Murals at a temple in North China's Hebei province, dating back to the Ming Dynasty (1368-1644), will be properly restored for the first time.
Six experts from Dunhuang, Northwest China's Gansu province who specialize in restoring fresco paintings started the meticulous work at the Shijiazhuang Pilu Temple Museum recently, the museum said.
With an investment of more than 2 million yuan ($291,000), the restoration work will take about a year, during which tourists can still visit the temple, said Biao Jinzhen, deputy head of the museum.
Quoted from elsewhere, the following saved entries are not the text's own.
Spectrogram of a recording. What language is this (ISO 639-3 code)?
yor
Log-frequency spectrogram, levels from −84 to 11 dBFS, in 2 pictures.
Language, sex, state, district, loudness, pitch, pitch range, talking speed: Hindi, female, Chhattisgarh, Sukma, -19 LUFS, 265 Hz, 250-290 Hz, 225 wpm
Using typical Chinese brushwork in rich colors, the fresco paintings cover more than 200 square meters and include more than 1000 beautiful images of Confucianism, Buddhism and Taoism.
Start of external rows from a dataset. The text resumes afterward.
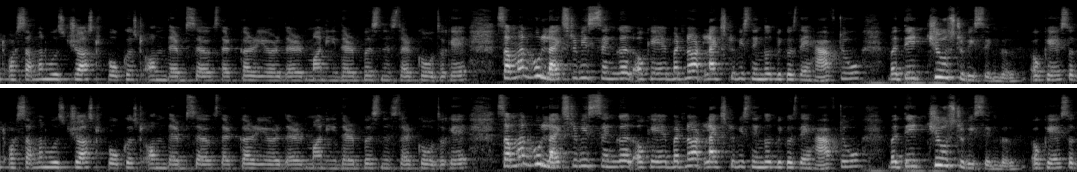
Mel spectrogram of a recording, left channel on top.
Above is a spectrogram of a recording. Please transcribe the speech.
or someone who's just focused on themselves, their career, their money, their business, their goals, okay? Someone who likes to be single, okay, but not likes to be single because they have to, but they choose to be single, okay? So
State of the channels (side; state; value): both; normal; correlation 0.34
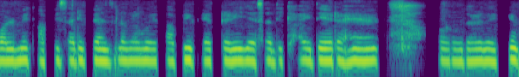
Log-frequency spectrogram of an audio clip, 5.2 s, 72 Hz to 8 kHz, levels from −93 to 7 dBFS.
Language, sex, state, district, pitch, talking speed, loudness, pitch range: Hindi, female, Bihar, Muzaffarpur, 200 Hz, 220 wpm, -15 LUFS, 195-205 Hz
Known as one of the four most important murals in the country - together with the world-renowned Mogaoku Grottos preserved in Dunhuang - they are key historical relics under state protection.